In today’s society, a positive relation between ‘God’ and ‘civilization’ is by no means self-evident. Religious believers who want to live their lives in accordance with ‘the law of God’ are often considered a threat to civilization. To many, monotheistic religion is inherently repressive and violent.
The central aim of this volume is to think of both God and civilization in a more open, space-giving way. God is seen as the One who prevents man from making an absolute claim for a relative reality, including one's religion and culture. The multifaceted relations between God and civilization are explored from systematic-theological, missiological, philosophical and ethical perspectives.
Pieter H. Vos, PhD (2002) in theology, is Lecturer in Ethics at the Protestant Theological University (Amsterdam/Groningen) and Vice Director of the International Reformed Theological Institute (IRTI). He has published on moral formation, virtue ethics, professional ethics, and Kierkegaard.
Onno K. Zijlstra, PhD (1982) in philosophy, has taught philosophy at VU University, the Protestant Theological University (Amsterdam/Groningen) and ArtEZ Institute of the Arts. He has published on aesthetics, philosophy of language, Kierkegaard, and Wittgenstein.
Edited by Pieter Vos,
Protestant Theological University and Onno Zijlstra,
Protestant Theological University

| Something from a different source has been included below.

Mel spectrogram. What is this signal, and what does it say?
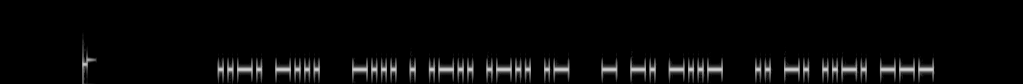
Morse code, heard as a keyed tone, about 25 wpm, 700 Hz. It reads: FB BELLA TNX INFO
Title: Practice QSO - Exchange 3 - More Info - 25wpm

Pieter Vos & Onno Zijlstra
The Law of God in a Secular State: Claiming Space in the Public Domain
Multiculturalism, Religion and Public Justice
The Natural Law and Liberal Traditions: Heritage (and Hope?) of Western Civilization
The Empire and the Desert: Eastern Orthodox Theologians about Church and Civilization
Whose Civilization Is Europe Today? Encounters between Hungarian Reformed Faith and Secular Worldviews
The Aniconic God in Isaiah 43:10 and the Contemporary Discourse on Monotheism
Is Christ among us? Mystical Christology from the Perspective of Pseudo-Dionysius and Taoism
A Violent God? Philosophical Reflections on Monotheism and Genesis 22
Renée van Riessen
The Irreducibility of Religious Faith: Kierkegaard on Civilization and the Aqedah
Civic Integration: A Mission to Civilize Religious Believers?
Prophecy and Democracy? Some Arguments in Favor of Prophetic Discourse in Civilizing Democratic Societies
Mapping the Christian Character: Calvin and Schleiermacher on Virtue, Law and Sanctification
In Defense of Authenticity: On Art, Religion and the Authentic Self
Religious Transformations within Modernity: Religion and the Modern Discourse about Human Dignity and Human Rights
List of Contributors
The book is of interest for academics in systematic theology, ethics, missiology, ecumenical studies, philosophy, intercultural studies, political philosophy, cultural studies, and for post-graduate students in these disciplines